* INPUT DATA

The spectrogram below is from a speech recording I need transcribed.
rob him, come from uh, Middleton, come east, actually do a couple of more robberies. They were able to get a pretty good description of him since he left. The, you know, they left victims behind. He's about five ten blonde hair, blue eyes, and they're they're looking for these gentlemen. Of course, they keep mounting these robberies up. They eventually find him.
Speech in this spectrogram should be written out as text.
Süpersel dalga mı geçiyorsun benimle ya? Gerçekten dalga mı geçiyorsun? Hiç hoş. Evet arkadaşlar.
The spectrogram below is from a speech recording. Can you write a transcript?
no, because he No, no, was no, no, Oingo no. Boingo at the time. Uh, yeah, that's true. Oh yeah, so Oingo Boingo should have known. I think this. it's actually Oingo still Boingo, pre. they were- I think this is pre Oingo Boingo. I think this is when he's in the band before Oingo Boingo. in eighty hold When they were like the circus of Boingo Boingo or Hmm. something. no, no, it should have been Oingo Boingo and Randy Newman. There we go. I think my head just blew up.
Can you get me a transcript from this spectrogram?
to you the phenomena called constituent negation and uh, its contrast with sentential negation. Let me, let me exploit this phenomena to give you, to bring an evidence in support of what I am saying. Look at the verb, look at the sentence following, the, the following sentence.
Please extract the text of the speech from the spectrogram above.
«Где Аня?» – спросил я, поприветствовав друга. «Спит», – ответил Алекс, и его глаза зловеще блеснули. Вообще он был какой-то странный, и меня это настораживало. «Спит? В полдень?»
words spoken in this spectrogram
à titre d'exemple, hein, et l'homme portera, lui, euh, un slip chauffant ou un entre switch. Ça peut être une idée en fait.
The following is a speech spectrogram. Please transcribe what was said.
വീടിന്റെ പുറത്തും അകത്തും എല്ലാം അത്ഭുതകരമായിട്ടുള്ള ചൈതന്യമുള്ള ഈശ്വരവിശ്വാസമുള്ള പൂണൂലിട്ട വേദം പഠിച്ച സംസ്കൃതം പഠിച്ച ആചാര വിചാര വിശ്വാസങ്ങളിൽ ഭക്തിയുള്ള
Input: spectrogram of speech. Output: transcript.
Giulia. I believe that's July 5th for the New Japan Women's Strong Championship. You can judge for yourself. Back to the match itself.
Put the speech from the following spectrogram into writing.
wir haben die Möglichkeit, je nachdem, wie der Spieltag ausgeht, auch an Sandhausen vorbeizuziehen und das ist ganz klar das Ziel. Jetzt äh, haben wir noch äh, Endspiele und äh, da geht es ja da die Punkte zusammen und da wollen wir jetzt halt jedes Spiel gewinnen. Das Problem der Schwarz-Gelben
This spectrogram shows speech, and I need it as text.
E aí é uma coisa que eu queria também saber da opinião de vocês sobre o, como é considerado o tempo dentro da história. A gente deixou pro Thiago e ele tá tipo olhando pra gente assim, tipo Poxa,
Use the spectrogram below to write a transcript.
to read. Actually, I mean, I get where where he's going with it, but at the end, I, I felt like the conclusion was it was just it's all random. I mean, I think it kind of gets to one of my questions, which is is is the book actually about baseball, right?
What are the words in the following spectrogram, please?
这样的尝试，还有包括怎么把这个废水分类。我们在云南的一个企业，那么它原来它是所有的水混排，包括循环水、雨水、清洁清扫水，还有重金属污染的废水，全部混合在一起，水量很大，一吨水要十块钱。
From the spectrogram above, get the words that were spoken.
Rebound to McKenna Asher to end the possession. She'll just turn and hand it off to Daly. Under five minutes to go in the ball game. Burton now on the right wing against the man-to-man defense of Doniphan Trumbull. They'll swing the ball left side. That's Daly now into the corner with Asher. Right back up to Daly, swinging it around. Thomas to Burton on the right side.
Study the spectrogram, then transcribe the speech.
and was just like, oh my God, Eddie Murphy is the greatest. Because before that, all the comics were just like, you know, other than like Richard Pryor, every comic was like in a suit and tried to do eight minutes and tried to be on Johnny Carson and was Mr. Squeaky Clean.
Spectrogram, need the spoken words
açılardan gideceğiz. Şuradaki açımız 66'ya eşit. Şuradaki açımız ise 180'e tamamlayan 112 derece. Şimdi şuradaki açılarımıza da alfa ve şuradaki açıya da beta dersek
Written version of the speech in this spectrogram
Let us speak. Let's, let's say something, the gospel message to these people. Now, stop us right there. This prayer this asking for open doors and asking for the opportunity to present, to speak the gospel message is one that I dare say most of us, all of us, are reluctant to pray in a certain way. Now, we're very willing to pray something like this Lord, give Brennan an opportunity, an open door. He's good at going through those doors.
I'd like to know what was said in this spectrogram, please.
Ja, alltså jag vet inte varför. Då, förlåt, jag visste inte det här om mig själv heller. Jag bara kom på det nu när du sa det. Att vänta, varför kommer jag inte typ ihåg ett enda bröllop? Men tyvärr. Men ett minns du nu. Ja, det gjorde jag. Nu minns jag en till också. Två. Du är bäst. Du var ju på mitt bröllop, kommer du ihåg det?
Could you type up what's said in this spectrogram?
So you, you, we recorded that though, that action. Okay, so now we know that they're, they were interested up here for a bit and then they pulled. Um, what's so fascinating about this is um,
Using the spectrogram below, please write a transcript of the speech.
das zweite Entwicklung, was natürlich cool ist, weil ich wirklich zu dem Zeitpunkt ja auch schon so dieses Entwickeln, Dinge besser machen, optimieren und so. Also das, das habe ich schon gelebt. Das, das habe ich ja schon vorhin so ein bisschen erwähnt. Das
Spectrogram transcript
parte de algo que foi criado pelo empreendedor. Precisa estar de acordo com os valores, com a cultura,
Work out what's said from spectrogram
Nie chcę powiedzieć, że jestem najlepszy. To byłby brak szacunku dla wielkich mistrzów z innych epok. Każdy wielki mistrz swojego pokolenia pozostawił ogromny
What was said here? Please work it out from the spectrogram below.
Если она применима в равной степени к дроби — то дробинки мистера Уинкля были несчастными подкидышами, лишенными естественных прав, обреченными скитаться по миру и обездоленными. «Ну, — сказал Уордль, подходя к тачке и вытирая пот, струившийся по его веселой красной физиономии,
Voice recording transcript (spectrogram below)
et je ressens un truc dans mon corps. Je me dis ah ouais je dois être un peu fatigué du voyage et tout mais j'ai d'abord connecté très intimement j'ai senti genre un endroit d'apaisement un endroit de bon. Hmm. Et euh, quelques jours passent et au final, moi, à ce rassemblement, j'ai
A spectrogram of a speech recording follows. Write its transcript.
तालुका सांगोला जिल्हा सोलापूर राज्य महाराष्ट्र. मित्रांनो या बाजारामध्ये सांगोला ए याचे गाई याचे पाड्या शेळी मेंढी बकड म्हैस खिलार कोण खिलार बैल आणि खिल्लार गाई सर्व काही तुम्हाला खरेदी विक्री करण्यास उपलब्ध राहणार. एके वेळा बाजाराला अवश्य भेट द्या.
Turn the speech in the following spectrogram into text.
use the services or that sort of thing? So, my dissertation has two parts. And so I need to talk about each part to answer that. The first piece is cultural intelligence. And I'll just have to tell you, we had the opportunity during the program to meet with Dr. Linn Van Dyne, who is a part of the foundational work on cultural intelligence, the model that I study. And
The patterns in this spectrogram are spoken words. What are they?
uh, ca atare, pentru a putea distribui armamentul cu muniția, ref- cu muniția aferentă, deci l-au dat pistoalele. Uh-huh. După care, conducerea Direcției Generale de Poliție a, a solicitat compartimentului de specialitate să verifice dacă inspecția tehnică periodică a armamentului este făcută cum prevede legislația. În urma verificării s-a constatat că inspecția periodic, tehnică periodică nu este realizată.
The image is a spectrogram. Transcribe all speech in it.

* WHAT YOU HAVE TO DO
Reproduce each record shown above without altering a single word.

* WRITTEN ANSWER
The spectrogram below is from a speech recording I need transcribed.
rob him, come from uh, Middleton, come east, actually do a couple of more robberies. They were able to get a pretty good description of him since he left. The, you know, they left victims behind. He's about five ten blonde hair, blue eyes, and they're they're looking for these gentlemen. Of course, they keep mounting these robberies up. They eventually find him.
Speech in this spectrogram should be written out as text.
Süpersel dalga mı geçiyorsun benimle ya? Gerçekten dalga mı geçiyorsun? Hiç hoş. Evet arkadaşlar.
The spectrogram below is from a speech recording. Can you write a transcript?
no, because he No, no, was no, no, Oingo no. Boingo at the time. Uh, yeah, that's true. Oh yeah, so Oingo Boingo should have known. I think this. it's actually Oingo still Boingo, pre. they were- I think this is pre Oingo Boingo. I think this is when he's in the band before Oingo Boingo. in eighty hold When they were like the circus of Boingo Boingo or Hmm. something. no, no, it should have been Oingo Boingo and Randy Newman. There we go. I think my head just blew up.
Can you get me a transcript from this spectrogram?
to you the phenomena called constituent negation and uh, its contrast with sentential negation. Let me, let me exploit this phenomena to give you, to bring an evidence in support of what I am saying. Look at the verb, look at the sentence following, the, the following sentence.
Please extract the text of the speech from the spectrogram above.
«Где Аня?» – спросил я, поприветствовав друга. «Спит», – ответил Алекс, и его глаза зловеще блеснули. Вообще он был какой-то странный, и меня это настораживало. «Спит? В полдень?»
words spoken in this spectrogram
à titre d'exemple, hein, et l'homme portera, lui, euh, un slip chauffant ou un entre switch. Ça peut être une idée en fait.
The following is a speech spectrogram. Please transcribe what was said.
വീടിന്റെ പുറത്തും അകത്തും എല്ലാം അത്ഭുതകരമായിട്ടുള്ള ചൈതന്യമുള്ള ഈശ്വരവിശ്വാസമുള്ള പൂണൂലിട്ട വേദം പഠിച്ച സംസ്കൃതം പഠിച്ച ആചാര വിചാര വിശ്വാസങ്ങളിൽ ഭക്തിയുള്ള
Input: spectrogram of speech. Output: transcript.
Giulia. I believe that's July 5th for the New Japan Women's Strong Championship. You can judge for yourself. Back to the match itself.
Put the speech from the following spectrogram into writing.
wir haben die Möglichkeit, je nachdem, wie der Spieltag ausgeht, auch an Sandhausen vorbeizuziehen und das ist ganz klar das Ziel. Jetzt äh, haben wir noch äh, Endspiele und äh, da geht es ja da die Punkte zusammen und da wollen wir jetzt halt jedes Spiel gewinnen. Das Problem der Schwarz-Gelben
This spectrogram shows speech, and I need it as text.
E aí é uma coisa que eu queria também saber da opinião de vocês sobre o, como é considerado o tempo dentro da história. A gente deixou pro Thiago e ele tá tipo olhando pra gente assim, tipo Poxa,
Use the spectrogram below to write a transcript.
to read. Actually, I mean, I get where where he's going with it, but at the end, I, I felt like the conclusion was it was just it's all random. I mean, I think it kind of gets to one of my questions, which is is is the book actually about baseball, right?
What are the words in the following spectrogram, please?
这样的尝试，还有包括怎么把这个废水分类。我们在云南的一个企业，那么它原来它是所有的水混排，包括循环水、雨水、清洁清扫水，还有重金属污染的废水，全部混合在一起，水量很大，一吨水要十块钱。
From the spectrogram above, get the words that were spoken.
Rebound to McKenna Asher to end the possession. She'll just turn and hand it off to Daly. Under five minutes to go in the ball game. Burton now on the right wing against the man-to-man defense of Doniphan Trumbull. They'll swing the ball left side. That's Daly now into the corner with Asher. Right back up to Daly, swinging it around. Thomas to Burton on the right side.
Study the spectrogram, then transcribe the speech.
and was just like, oh my God, Eddie Murphy is the greatest. Because before that, all the comics were just like, you know, other than like Richard Pryor, every comic was like in a suit and tried to do eight minutes and tried to be on Johnny Carson and was Mr. Squeaky Clean.
Spectrogram, need the spoken words
açılardan gideceğiz. Şuradaki açımız 66'ya eşit. Şuradaki açımız ise 180'e tamamlayan 112 derece. Şimdi şuradaki açılarımıza da alfa ve şuradaki açıya da beta dersek
Written version of the speech in this spectrogram
Let us speak. Let's, let's say something, the gospel message to these people. Now, stop us right there. This prayer this asking for open doors and asking for the opportunity to present, to speak the gospel message is one that I dare say most of us, all of us, are reluctant to pray in a certain way. Now, we're very willing to pray something like this Lord, give Brennan an opportunity, an open door. He's good at going through those doors.
I'd like to know what was said in this spectrogram, please.
Ja, alltså jag vet inte varför. Då, förlåt, jag visste inte det här om mig själv heller. Jag bara kom på det nu när du sa det. Att vänta, varför kommer jag inte typ ihåg ett enda bröllop? Men tyvärr. Men ett minns du nu. Ja, det gjorde jag. Nu minns jag en till också. Två. Du är bäst. Du var ju på mitt bröllop, kommer du ihåg det?
Could you type up what's said in this spectrogram?
So you, you, we recorded that though, that action. Okay, so now we know that they're, they were interested up here for a bit and then they pulled. Um, what's so fascinating about this is um,
Using the spectrogram below, please write a transcript of the speech.
das zweite Entwicklung, was natürlich cool ist, weil ich wirklich zu dem Zeitpunkt ja auch schon so dieses Entwickeln, Dinge besser machen, optimieren und so. Also das, das habe ich schon gelebt. Das, das habe ich ja schon vorhin so ein bisschen erwähnt. Das
Spectrogram transcript
parte de algo que foi criado pelo empreendedor. Precisa estar de acordo com os valores, com a cultura,
Work out what's said from spectrogram
Nie chcę powiedzieć, że jestem najlepszy. To byłby brak szacunku dla wielkich mistrzów z innych epok. Każdy wielki mistrz swojego pokolenia pozostawił ogromny
What was said here? Please work it out from the spectrogram below.
Если она применима в равной степени к дроби — то дробинки мистера Уинкля были несчастными подкидышами, лишенными естественных прав, обреченными скитаться по миру и обездоленными. «Ну, — сказал Уордль, подходя к тачке и вытирая пот, струившийся по его веселой красной физиономии,
Voice recording transcript (spectrogram below)
et je ressens un truc dans mon corps. Je me dis ah ouais je dois être un peu fatigué du voyage et tout mais j'ai d'abord connecté très intimement j'ai senti genre un endroit d'apaisement un endroit de bon. Hmm. Et euh, quelques jours passent et au final, moi, à ce rassemblement, j'ai
A spectrogram of a speech recording follows. Write its transcript.
तालुका सांगोला जिल्हा सोलापूर राज्य महाराष्ट्र. मित्रांनो या बाजारामध्ये सांगोला ए याचे गाई याचे पाड्या शेळी मेंढी बकड म्हैस खिलार कोण खिलार बैल आणि खिल्लार गाई सर्व काही तुम्हाला खरेदी विक्री करण्यास उपलब्ध राहणार. एके वेळा बाजाराला अवश्य भेट द्या.
Turn the speech in the following spectrogram into text.
use the services or that sort of thing? So, my dissertation has two parts. And so I need to talk about each part to answer that. The first piece is cultural intelligence. And I'll just have to tell you, we had the opportunity during the program to meet with Dr. Linn Van Dyne, who is a part of the foundational work on cultural intelligence, the model that I study. And
The patterns in this spectrogram are spoken words. What are they?
uh, ca atare, pentru a putea distribui armamentul cu muniția, ref- cu muniția aferentă, deci l-au dat pistoalele. Uh-huh. După care, conducerea Direcției Generale de Poliție a, a solicitat compartimentului de specialitate să verifice dacă inspecția tehnică periodică a armamentului este făcută cum prevede legislația. În urma verificării s-a constatat că inspecția periodic, tehnică periodică nu este realizată.
The image is a spectrogram. Transcribe all speech in it.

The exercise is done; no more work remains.